The project is being funded with CSX capital and grants from the U.S. Federal Railroad Administration, the states of Maryland and Pennsylvania, and the City of Baltimore. It is one of the largest public-private construction partnerships in Maryland history.

The significance of the project was underscored by the attendance of Maryland Gov. Larry Hogan, Baltimore Mayor Brandon Scott and other government officials.

According to Gov. Hogan, the project will generate about 13,000 jobs— 6,500 construction jobs and 7,300 permanent jobs.

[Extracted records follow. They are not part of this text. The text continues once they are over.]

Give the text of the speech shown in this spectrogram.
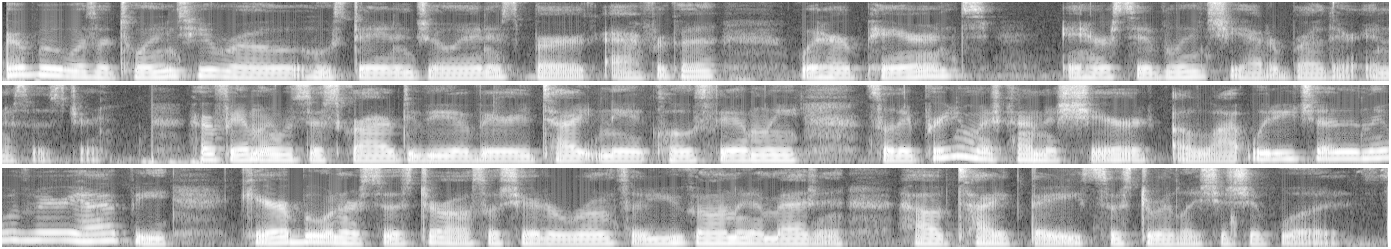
Karabo was a 22 year old who stayed in Johannesburg, Africa, with her parents and her siblings. She had a brother and a sister. Her family was described to be a very tight knit, close family, so they pretty much kind of shared a lot with each other and they was very happy. Karabo and her sister also shared a room, so you can only imagine how tight their sister relationship was.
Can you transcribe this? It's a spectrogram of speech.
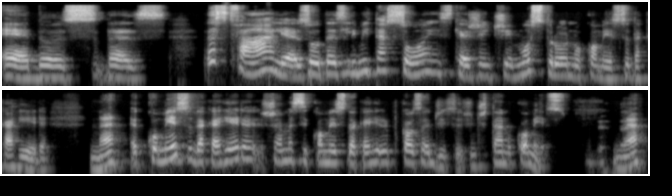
é, dos, das, das falhas ou das limitações que a gente mostrou no começo da carreira. Né? É, começo da carreira chama-se começo da carreira por causa disso, a gente está no começo. Né?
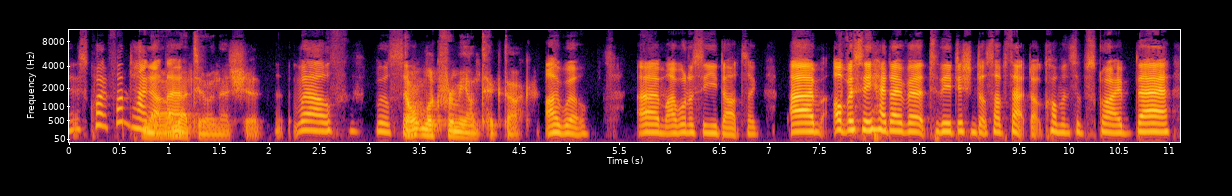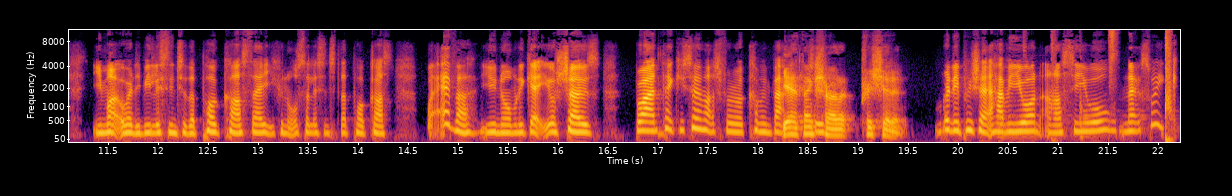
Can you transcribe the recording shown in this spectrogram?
It's quite fun to hang no, out there. I'm not doing that shit. Well, we'll see. Don't look for me on TikTok. I will. Um, I want to see you dancing. Um, obviously, head over to the addition.substack.com and subscribe there. You might already be listening to the podcast there. You can also listen to the podcast wherever you normally get your shows. Brian, thank you so much for coming back. Yeah, thanks, Charlotte. Appreciate it. Really appreciate having you on, and I'll see you all next week.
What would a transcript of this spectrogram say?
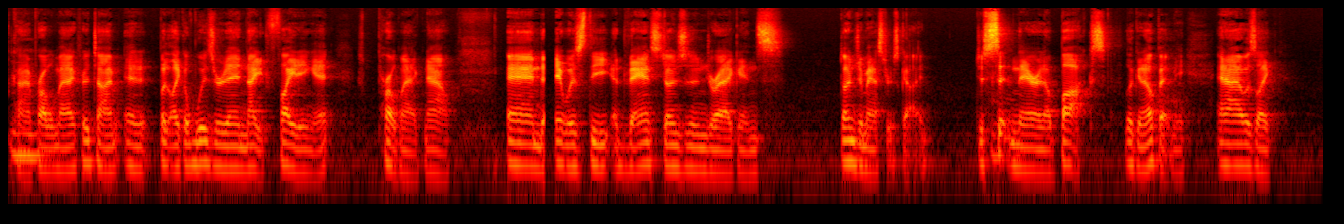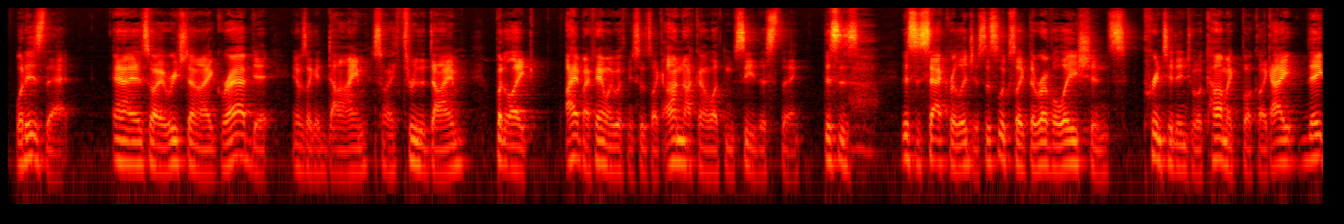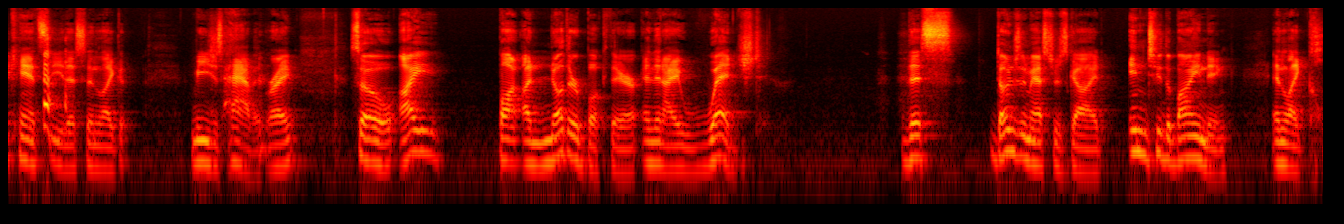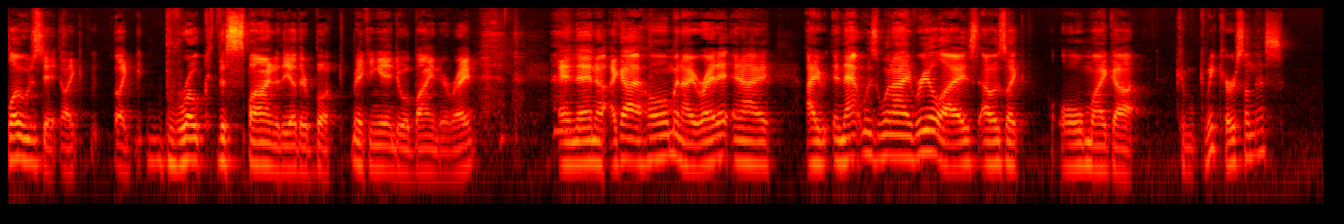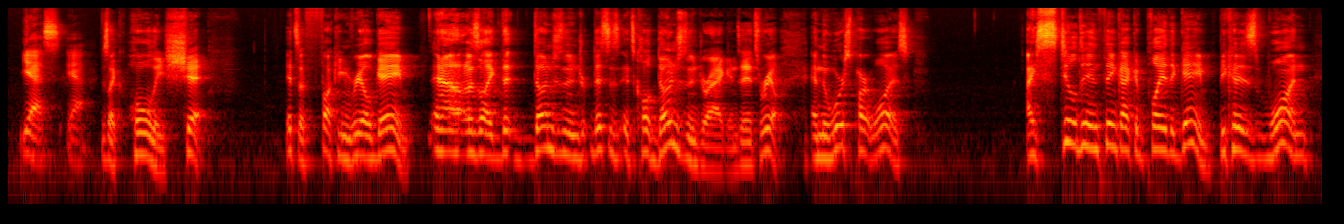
kind of problematic for the time, and but like a wizard and knight fighting it, problematic now. And it was the Advanced Dungeons and Dragons Dungeon Master's Guide, just sitting mm-hmm. there in a box looking up at me, and I was like, "What is that?" And I, so I reached down and I grabbed it, and it was like a dime. So I threw the dime, but like I had my family with me, so it's like I'm not going to let them see this thing. This is this is sacrilegious. This looks like the Revelations printed into a comic book. Like I they can't see this and like me just have it, right? So I bought another book there and then I wedged this Dungeon Master's Guide into the binding and like closed it, like like broke the spine of the other book, making it into a binder, right? And then uh, I got home and I read it and I I and that was when I realized I was like, "Oh my god. Can, can we curse on this?" Yes, yeah. It's like, "Holy shit. It's a fucking real game." And I was like, "The Dungeons and this is it's called Dungeons and Dragons and it's real." And the worst part was I still didn't think I could play the game because one,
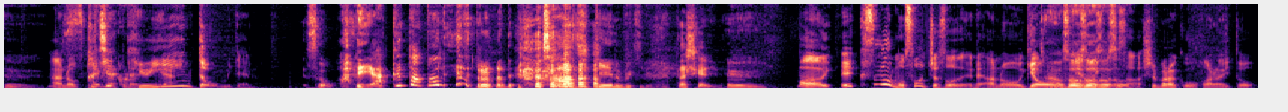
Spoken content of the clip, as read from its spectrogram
うん。あのカチッキュイーンとみたいな。そうあれ役立たねえだろうなって。チャージ系の武器で、確かに。ねうん。まあ X ガンもそうっちゃそうだよね。あのギョーンってそうやってからそうそうそうさしばらく置かないと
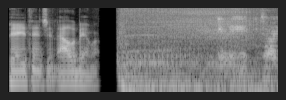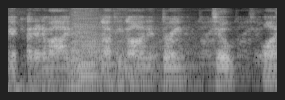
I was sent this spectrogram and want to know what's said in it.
Pay attention, Alabama. Target identified. Locking on in three, two, one.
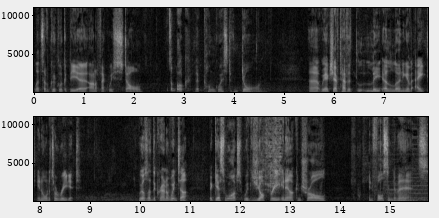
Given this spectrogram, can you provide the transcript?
Let's have a quick look at the uh, artifact we stole. It's a book, The Conquest of Dorne. Uh, we actually have to have a, a learning of 8 in order to read it. We also have the Crown of Winter. But guess what? With Joffrey in our control, enforcing demands.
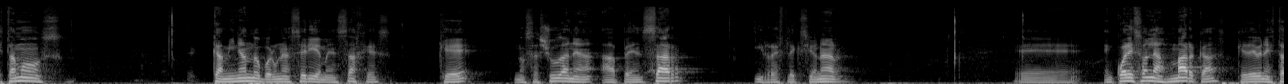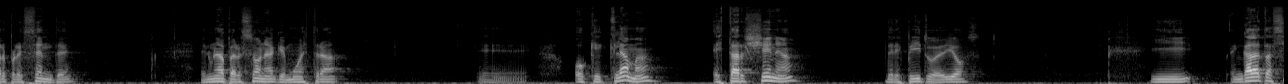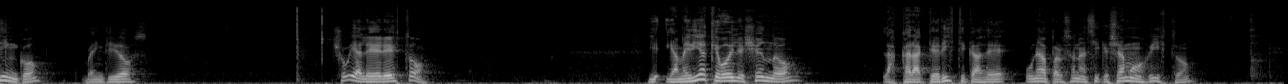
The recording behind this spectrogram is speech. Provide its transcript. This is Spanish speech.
Estamos caminando por una serie de mensajes que nos ayudan a, pensar y reflexionar eh, en cuáles son las marcas que deben estar presentes en una persona que muestra eh, o que clama estar llena del Espíritu de Dios. Y en Gálatas 5, 22, yo voy a leer esto y, a medida que voy leyendo las características de una persona así que ya hemos visto,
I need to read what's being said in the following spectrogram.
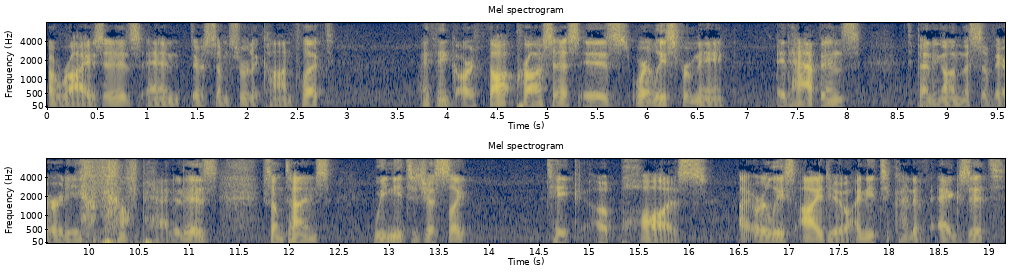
arises and there's some sort of conflict, I think our thought process is, or at least for me, it happens depending on the severity of how bad it is. Sometimes we need to just like take a pause, I- or at least I do. I need to kind of exit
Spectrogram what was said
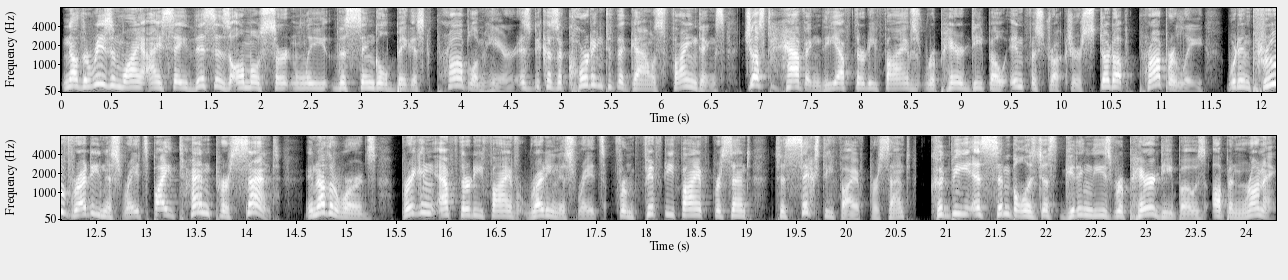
Now, the reason why I say this is almost certainly the single biggest problem here is because, according to the GAO's findings, just having the F 35's repair depot infrastructure stood up properly would improve readiness rates by 10%. In other words, bringing F 35 readiness rates from 55% to 65% could be as simple as just getting these repair depots up and running.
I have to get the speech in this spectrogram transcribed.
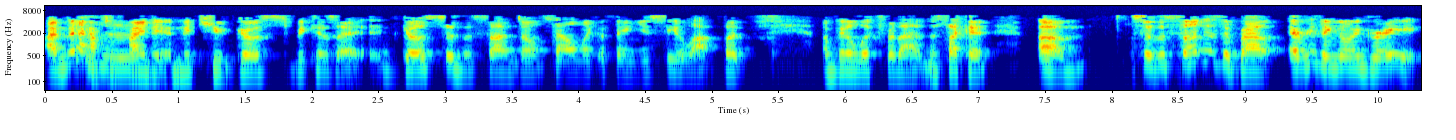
I'm gonna have mm-hmm. to find it in the cute ghost because I, ghosts in the sun don't sound like a thing you see a lot, but I'm gonna look for that in a second. Um, so the sun is about everything going great.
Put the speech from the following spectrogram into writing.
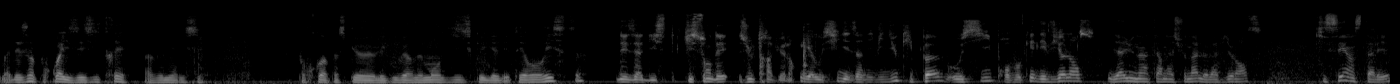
Bah déjà, pourquoi ils hésiteraient à venir ici? Pourquoi? Parce que les gouvernements disent qu'il y a des terroristes des zadistes, qui sont des ultra-violents. Il y a aussi des individus qui peuvent aussi provoquer des violences. Il y a une internationale de la violence qui s'est installée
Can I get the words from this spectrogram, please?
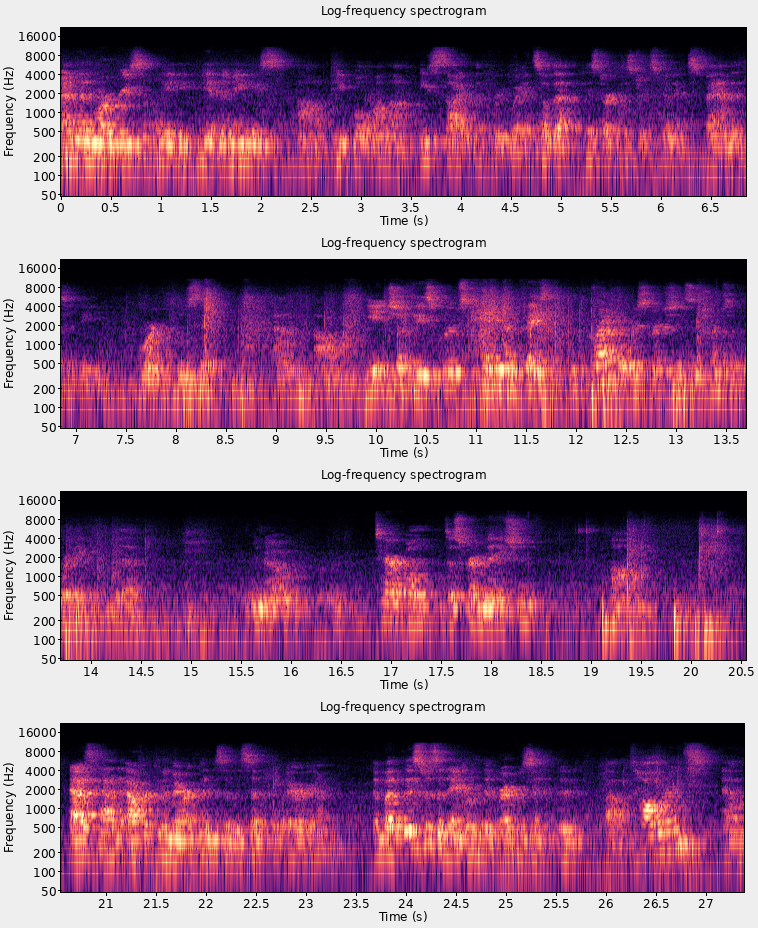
And then more recently, Vietnamese uh, people on the east side of the freeway. And so that historic district's been expanded to be more inclusive. And um, each of these groups came and faced incredible restrictions in terms of where they could live. You know, terrible discrimination, um, as had African Americans in the central area. And But this was a neighborhood that represented uh, tolerance and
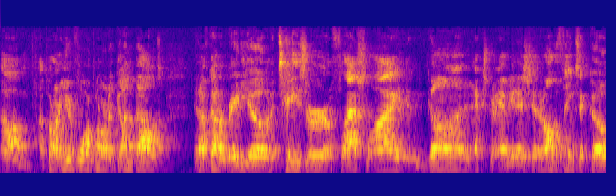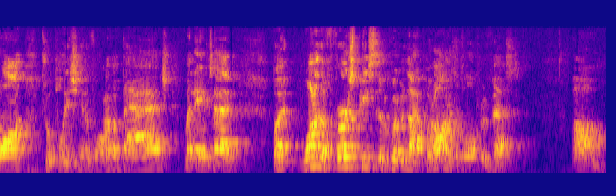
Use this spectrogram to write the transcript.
Um, I put on a uniform, I put on a gun belt, and I've got a radio and a taser, a flashlight, and gun, and extra ammunition, and all the things that go on to a police uniform. I have a badge, my name tag. But one of the first pieces of equipment that I put on is a bulletproof vest. Um,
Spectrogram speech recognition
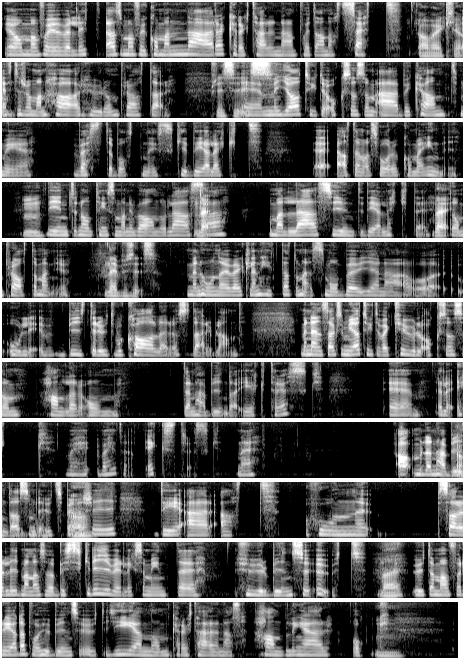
Ja, man får ju väldigt, alltså man får komma nära karaktärerna på ett annat sätt. Ja verkligen. Eftersom man hör hur de pratar. Precis. Eh, men jag tyckte också som är bekant med västerbottnisk dialekt eh, att den var svår att komma in i. mm. Det är inte någonting som man är van att läsa. Nej. Och man läser ju inte dialekter. Nej. De pratar man ju. Nej precis. Men hon har ju verkligen hittat de här små böjerna och byter ut vokaler och sådär ibland. Men en sak som jag tyckte var kul också som handlar om den här byn där, Ekträsk. Eh, eller Ek, vad, vad heter den? Exträsk? Nej. Ja men den här byn då som det utspelar sig i. Det är att hon, Sara Lidman alltså beskriver liksom inte hur byn ser ut. Nej. Utan man får reda på hur byn ser ut genom karaktärernas handlingar och Mm.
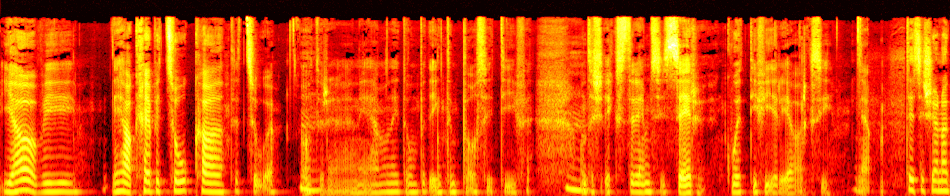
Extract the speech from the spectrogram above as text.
ja, wie, ich habe keinen Bezug dazu. Mhm. Oder äh, ich habe nicht unbedingt einen positiven. Mhm. Und es war extrem, sehr gute vier Jahre. Gewesen. Ja. Das war ja noch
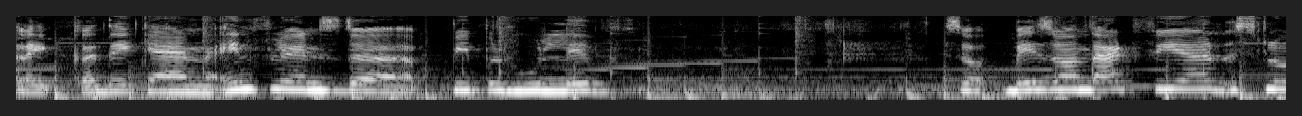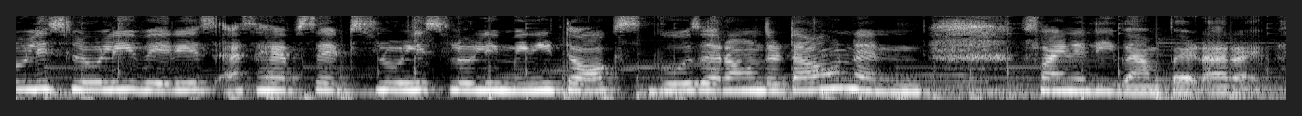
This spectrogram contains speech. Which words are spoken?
like they can influence the people who live. So based on that fear slowly slowly various as i have said slowly slowly many talks goes around the town and finally vampire arrived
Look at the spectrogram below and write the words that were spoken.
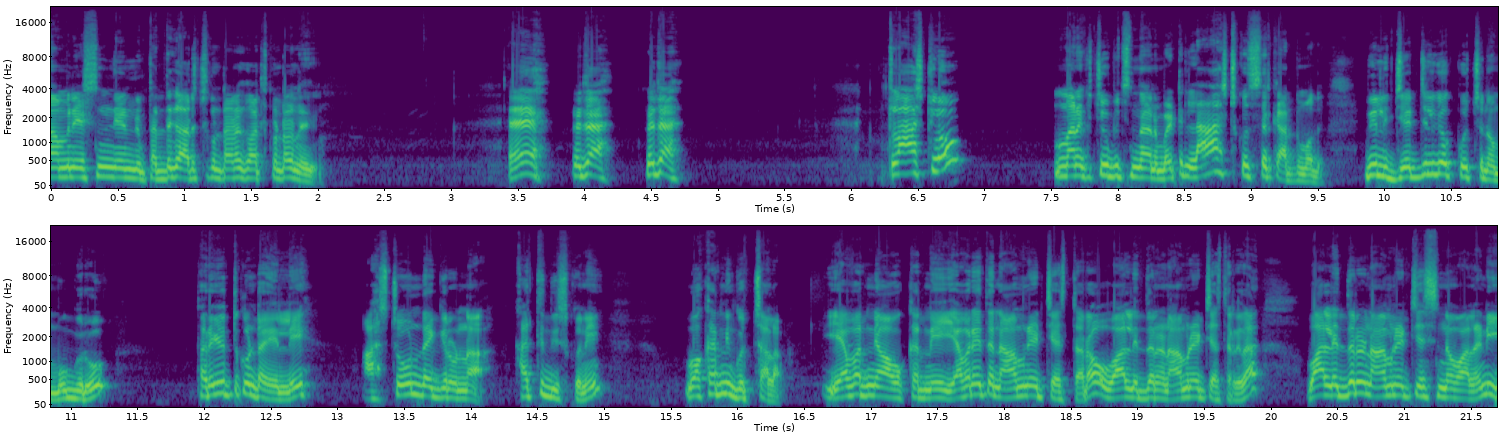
నామినేషన్ నేను పెద్దగా అరుచుకుంటాను అరుచుకుంటాను ఇది. ఏ రజా రజా. లాస్ట్లో మనకి చూపించిన దాన్ని బట్టి లాస్ట్కి వచ్చేసరికి అర్థమవుతుంది. వీళ్ళు జడ్జిలుగా కూర్చున్న ముగ్గురు పరిగెత్తుకుంటా వెళ్ళి ఆ స్టోన్ దగ్గర ఉన్న కత్తి తీసుకుని ఒకరిని గుచ్చాల. ఎవరిని ఒకరిని ఎవరైతే నామినేట్ చేస్తారో వాళ్ళిద్దరు నామినేట్ చేస్తారు కదా వాళ్ళిద్దరూ నామినేట్ చేసిన వాళ్ళని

Built in the 1890s by the Baltimore & Ohio Railroad, a CSX predecessor and the nation’s first common carrier railroad, the Howard Street Tunnel has long been regarded as a limiting factor to growth at the Port of Baltimore. The tunnel runs 1.7 miles under the City of Baltimore with a current clearance that is 18 inches short of what is needed to accommodate double stack intermodal containers.

In addition to the tunnel project, this final phase of CSX’s initiative to clear its entire intermodal network for double-stack trains will include 10 projects in Baltimore, 10 in Philadelphia and two in Delaware.

Construction will begin in the first quarter of 2022 and continue over the next three years. Modern construction methods and carefully planned schedules will be used to promote safety and enable work to be performed without delaying rail traffic through the corridor.